What the task requires: A copy of the listing below is needed, exact in every line and without images.
*** Excerpted records ***
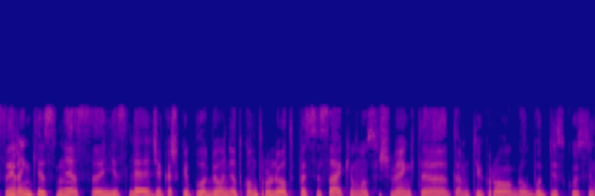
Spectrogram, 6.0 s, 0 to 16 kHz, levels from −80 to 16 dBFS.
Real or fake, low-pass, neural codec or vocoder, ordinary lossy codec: fake; 7.2 kHz; codec, 16 kHz, 6 kbps, DAC; MP3, 48 kbps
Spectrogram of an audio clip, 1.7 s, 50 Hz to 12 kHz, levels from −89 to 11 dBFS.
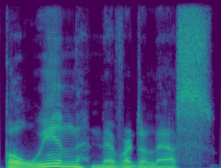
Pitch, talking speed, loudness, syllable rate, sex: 135 Hz, 110 wpm, -16 LUFS, 4.0 syllables/s, male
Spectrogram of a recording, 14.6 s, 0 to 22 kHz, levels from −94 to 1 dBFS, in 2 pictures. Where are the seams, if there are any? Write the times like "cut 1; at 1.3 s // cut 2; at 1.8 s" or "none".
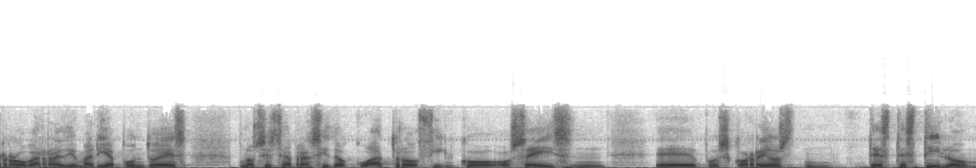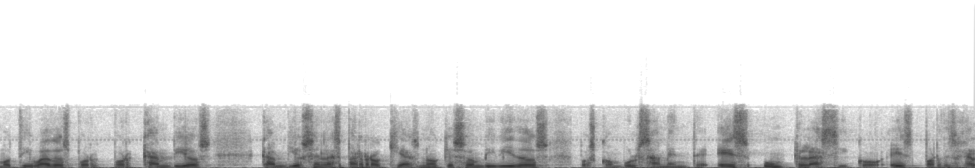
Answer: cut 1; at 1.8 s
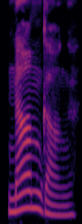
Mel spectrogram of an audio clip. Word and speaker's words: Namgung: The surname alone had told her something before the gate even opened. Because it is an old name and a rare one, two syllables where almost everyone else has one.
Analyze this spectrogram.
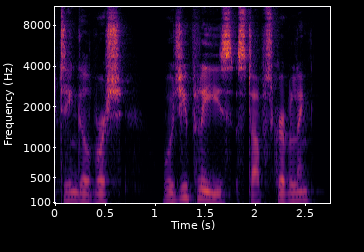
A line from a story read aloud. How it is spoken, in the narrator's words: Imons sighed, as patiently as he could manage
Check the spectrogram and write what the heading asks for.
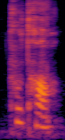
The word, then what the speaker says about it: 부터: Spelt like this, with an aspirated T. 부터.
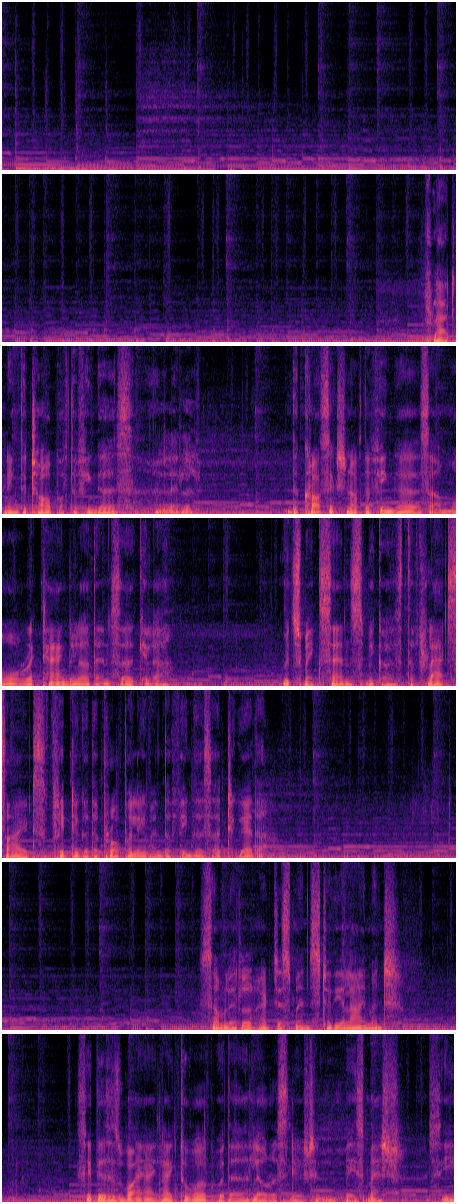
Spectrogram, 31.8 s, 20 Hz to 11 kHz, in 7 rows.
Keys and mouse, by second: 1.7 right click, 2.8 right click, 3.7 right click, 5.0 right click, 5.5 right click, 6.3 right click, 7.0 right click, 7.9 right click, 19.2 right click, 19.6 right click, 20.6 right click, 26.2 right click, 27.4 right click, 28.4 right click, 29.3 right click, 29.9 right click, 31.4 right click.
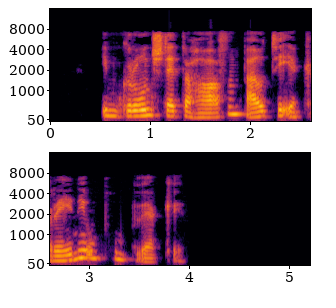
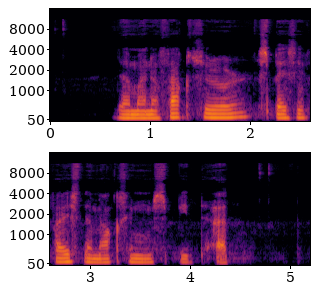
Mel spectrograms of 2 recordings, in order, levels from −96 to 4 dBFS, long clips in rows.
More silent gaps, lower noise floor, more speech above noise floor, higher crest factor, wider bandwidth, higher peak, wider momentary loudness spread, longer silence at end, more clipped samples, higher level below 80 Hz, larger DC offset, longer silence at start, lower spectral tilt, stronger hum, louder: neither; first, under -90 dBFS vs -78 dBFS; first, over 73 dB vs 49 dB; about the same, 20 dB vs 18 dB; second, 7.6 kHz vs 11.5 kHz; first, 0 dBFS vs -12 dBFS; first, 15 LU vs 10 LU; first, 1.3 s vs 0.85 s; neither; about the same, -60 dBFS vs -64 dBFS; neither; second, 0.5 s vs 0.65 s; second, -4 dB/octave vs -7.5 dB/octave; first, 50 Hz at -45 dBFS vs none; first, -17 LUFS vs -30 LUFS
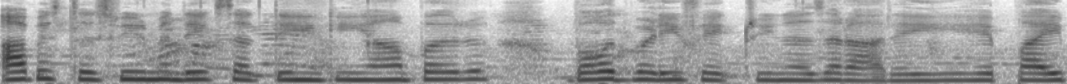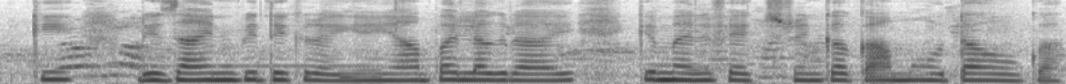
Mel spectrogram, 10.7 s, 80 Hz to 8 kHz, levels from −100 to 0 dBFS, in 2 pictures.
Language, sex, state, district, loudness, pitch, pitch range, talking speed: Hindi, female, Chhattisgarh, Korba, -31 LUFS, 240 Hz, 230-250 Hz, 195 wpm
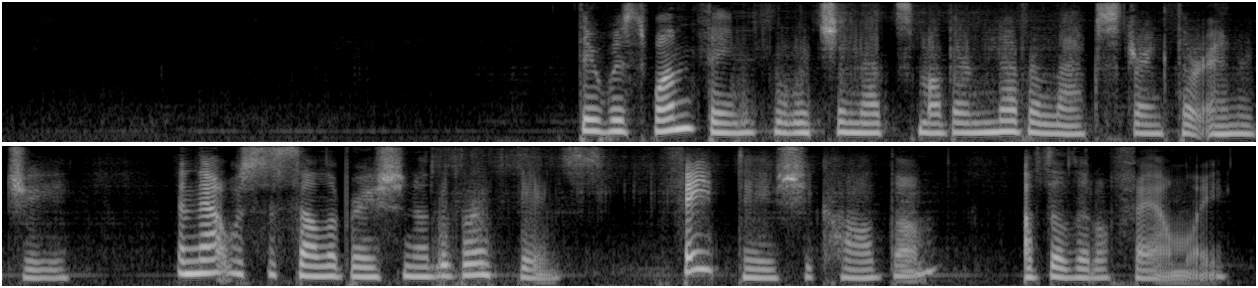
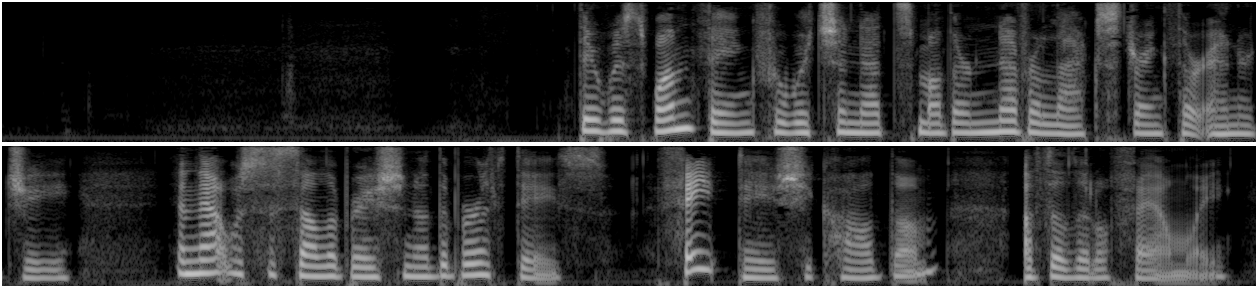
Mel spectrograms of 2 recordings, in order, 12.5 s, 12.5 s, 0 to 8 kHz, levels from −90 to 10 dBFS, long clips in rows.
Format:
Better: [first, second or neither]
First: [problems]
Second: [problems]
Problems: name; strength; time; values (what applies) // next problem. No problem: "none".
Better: second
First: noise reduction (neural separator model SepFormer DNS4)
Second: none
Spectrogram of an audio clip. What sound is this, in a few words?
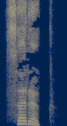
"ಸರ್ಗ", kannada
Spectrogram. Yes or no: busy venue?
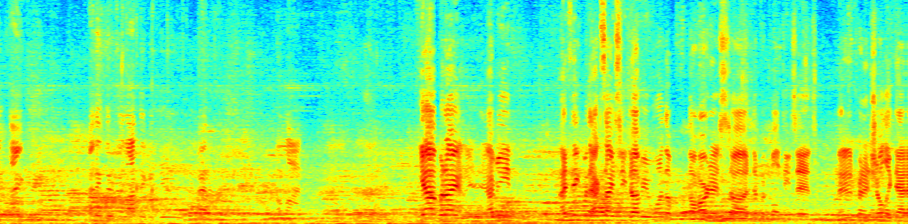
yes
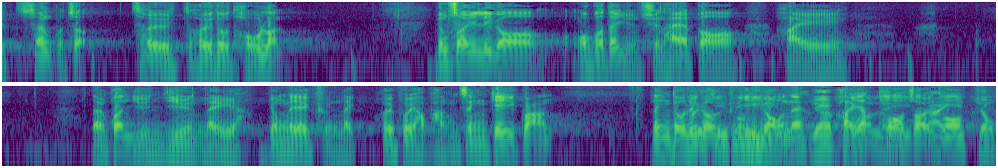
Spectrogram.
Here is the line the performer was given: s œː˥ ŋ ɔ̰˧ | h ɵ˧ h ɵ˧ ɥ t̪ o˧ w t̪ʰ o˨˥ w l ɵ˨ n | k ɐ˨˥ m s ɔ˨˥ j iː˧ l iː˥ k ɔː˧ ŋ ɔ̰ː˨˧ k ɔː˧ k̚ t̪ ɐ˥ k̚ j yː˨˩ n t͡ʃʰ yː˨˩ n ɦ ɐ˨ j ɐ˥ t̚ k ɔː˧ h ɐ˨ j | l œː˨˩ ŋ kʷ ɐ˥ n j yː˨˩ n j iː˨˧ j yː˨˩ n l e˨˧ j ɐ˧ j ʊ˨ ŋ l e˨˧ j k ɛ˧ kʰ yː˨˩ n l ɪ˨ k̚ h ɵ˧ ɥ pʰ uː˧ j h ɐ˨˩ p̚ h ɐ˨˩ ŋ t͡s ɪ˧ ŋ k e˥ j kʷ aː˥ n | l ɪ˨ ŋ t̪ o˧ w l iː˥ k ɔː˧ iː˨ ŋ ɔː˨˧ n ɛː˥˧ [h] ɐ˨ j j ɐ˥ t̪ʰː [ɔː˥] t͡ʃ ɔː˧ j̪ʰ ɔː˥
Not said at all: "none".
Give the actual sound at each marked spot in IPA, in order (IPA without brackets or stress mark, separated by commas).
h, ɔː˥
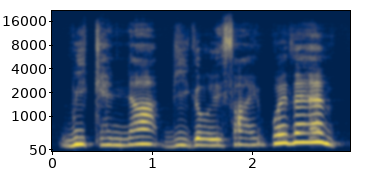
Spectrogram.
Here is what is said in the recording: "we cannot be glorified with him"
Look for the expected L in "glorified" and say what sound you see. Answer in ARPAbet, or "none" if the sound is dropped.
none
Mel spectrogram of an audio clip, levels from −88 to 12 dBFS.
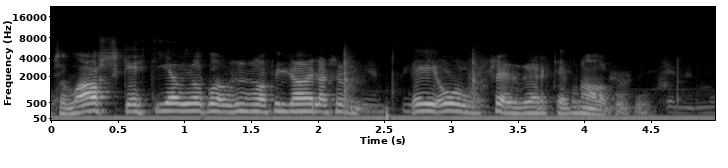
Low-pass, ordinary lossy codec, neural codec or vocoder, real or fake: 19.8 kHz; none; autoencoder, 48 kHz, 128 numbers a frame, DAC-VAE, trained on Japanese speech; fake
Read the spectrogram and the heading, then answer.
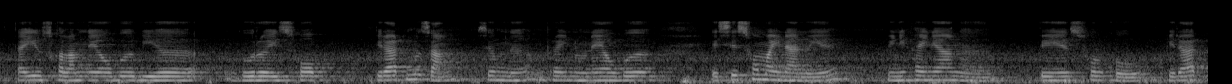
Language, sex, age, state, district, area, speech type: Bodo, female, 45-60, Assam, Kokrajhar, rural, spontaneous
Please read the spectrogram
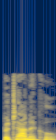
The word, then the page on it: botanic(al): anglais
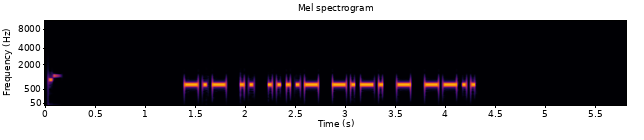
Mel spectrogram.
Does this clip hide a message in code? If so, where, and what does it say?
Yes: Morse code from 1.4 to 4.3 s, heard as a keyed tone, about 26 wpm, 700 Hz. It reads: KI4CTZ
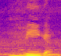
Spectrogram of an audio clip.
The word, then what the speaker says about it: vegan: that's shigatsu okay so the first one is vegan did i pronounce it correctly okay in english vegan so that's a v sound in the in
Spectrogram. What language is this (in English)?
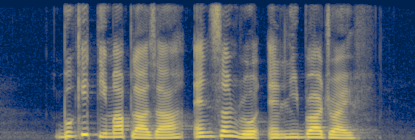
English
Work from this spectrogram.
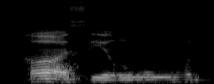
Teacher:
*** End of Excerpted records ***
Answer to the problem:
Spectrogram, 6.0 s, 0 to 16 kHz, levels from −80 to 16 dBFS.
Real or fake, low-pass, neural codec or vocoder, ordinary lossy codec: fake; 7.2 kHz; codec, 16 kHz, 6 kbps, DAC; MP3, 48 kbps
Spectrogram of an audio clip, 1.7 s, 50 Hz to 12 kHz, levels from −89 to 11 dBFS.
Pitch, talking speed, loudness, syllable rate, sex: 135 Hz, 110 wpm, -16 LUFS, 4.0 syllables/s, male
Spectrogram of a recording, 14.6 s, 0 to 22 kHz, levels from −94 to 1 dBFS, in 2 pictures. Where are the seams, if there are any? Write the times like "cut 1; at 1.3 s // cut 2; at 1.8 s" or "none".
Answer: cut 1; at 1.8 s
Mel spectrogram of an audio clip. Word and speaker's words: Namgung: The surname alone had told her something before the gate even opened. Because it is an old name and a rare one, two syllables where almost everyone else has one.
Analyze this spectrogram.
A line from a story read aloud. How it is spoken, in the narrator's words: Imons sighed, as patiently as he could manage
Check the spectrogram and write what the heading asks for.
The word, then what the speaker says about it: 부터: Spelt like this, with an aspirated T. 부터.
Spectrogram, 31.8 s, 20 Hz to 11 kHz, in 7 rows.
Keys and mouse, by second: 1.7 right click, 2.8 right click, 3.7 right click, 5.0 right click, 5.5 right click, 6.3 right click, 7.0 right click, 7.9 right click, 19.2 right click, 19.6 right click, 20.6 right click, 26.2 right click, 27.4 right click, 28.4 right click, 29.3 right click, 29.9 right click, 31.4 right click.
Mel spectrograms of 2 recordings, in order, levels from −96 to 4 dBFS, long clips in rows.
More silent gaps, lower noise floor, more speech above noise floor, higher crest factor, wider bandwidth, higher peak, wider momentary loudness spread, longer silence at end, more clipped samples, higher level below 80 Hz, larger DC offset, longer silence at start, lower spectral tilt, stronger hum, louder: neither; first, under -90 dBFS vs -78 dBFS; first, over 73 dB vs 49 dB; about the same, 20 dB vs 18 dB; second, 7.6 kHz vs 11.5 kHz; first, 0 dBFS vs -12 dBFS; first, 15 LU vs 10 LU; first, 1.3 s vs 0.85 s; neither; about the same, -60 dBFS vs -64 dBFS; neither; second, 0.5 s vs 0.65 s; second, -4 dB/octave vs -7.5 dB/octave; first, 50 Hz at -45 dBFS vs none; first, -17 LUFS vs -30 LUFS
Mel spectrogram, 10.7 s, 80 Hz to 8 kHz, levels from −100 to 0 dBFS, in 2 pictures.
Language, sex, state, district, loudness, pitch, pitch range, talking speed: Hindi, female, Chhattisgarh, Korba, -31 LUFS, 240 Hz, 230-250 Hz, 195 wpm
Mel spectrograms of 2 recordings, in order, 12.5 s, 12.5 s, 0 to 8 kHz, levels from −90 to 10 dBFS, long clips in rows.
Format:
Better: [first, second or neither]
First: [problems]
Second: [problems]
Problems: name; strength; time; values (what applies) // next problem. No problem: "none".
Better: second
First: noise reduction (neural separator model SepFormer DNS4)
Second: none
Spectrogram of an audio clip. What sound is this, in a few words?
"ಸರ್ಗ", kannada
Spectrogram. Yes or no: busy venue?
yes
Spectrogram.
Here is the line the performer was given: s œː˥ ŋ ɔ̰˧ | h ɵ˧ h ɵ˧ ɥ t̪ o˧ w t̪ʰ o˨˥ w l ɵ˨ n | k ɐ˨˥ m s ɔ˨˥ j iː˧ l iː˥ k ɔː˧ ŋ ɔ̰ː˨˧ k ɔː˧ k̚ t̪ ɐ˥ k̚ j yː˨˩ n t͡ʃʰ yː˨˩ n ɦ ɐ˨ j ɐ˥ t̚ k ɔː˧ h ɐ˨ j | l œː˨˩ ŋ kʷ ɐ˥ n j yː˨˩ n j iː˨˧ j yː˨˩ n l e˨˧ j ɐ˧ j ʊ˨ ŋ l e˨˧ j k ɛ˧ kʰ yː˨˩ n l ɪ˨ k̚ h ɵ˧ ɥ pʰ uː˧ j h ɐ˨˩ p̚ h ɐ˨˩ ŋ t͡s ɪ˧ ŋ k e˥ j kʷ aː˥ n | l ɪ˨ ŋ t̪ o˧ w l iː˥ k ɔː˧ iː˨ ŋ ɔː˨˧ n ɛː˥˧ [h] ɐ˨ j j ɐ˥ t̪ʰː [ɔː˥] t͡ʃ ɔː˧ j̪ʰ ɔː˥
Not said at all: "none".
Give the actual sound at each marked spot in IPA, in order (IPA without brackets or stress mark, separated by commas).
h, ɔː˥
Spectrogram.
Here is what is said in the recording: "we cannot be glorified with him"
Look for the expected L in "glorified" and say what sound you see. Answer in ARPAbet, or "none" if the sound is dropped.
none
Mel spectrogram of an audio clip, levels from −88 to 12 dBFS.
Low-pass, ordinary lossy codec, neural codec or vocoder, real or fake: 19.8 kHz; none; autoencoder, 48 kHz, 128 numbers a frame, DAC-VAE, trained on Japanese speech; fake
Read the spectrogram and the heading, then answer.
Language, sex, age, state, district, area, speech type: Bodo, female, 45-60, Assam, Kokrajhar, rural, spontaneous
Please read the spectrogram
The word, then the page on it: botanic(al): anglais
Mel spectrogram.
Does this clip hide a message in code? If so, where, and what does it say?
Yes: Morse code from 1.4 to 4.3 s, heard as a keyed tone, about 26 wpm, 700 Hz. It reads: KI4CTZ
Spectrogram of an audio clip.
The word, then what the speaker says about it: vegan: that's shigatsu okay so the first one is vegan did i pronounce it correctly okay in english vegan so that's a v sound in the in
Spectrogram. What language is this (in English)?
English
Work from this spectrogram.
Teacher:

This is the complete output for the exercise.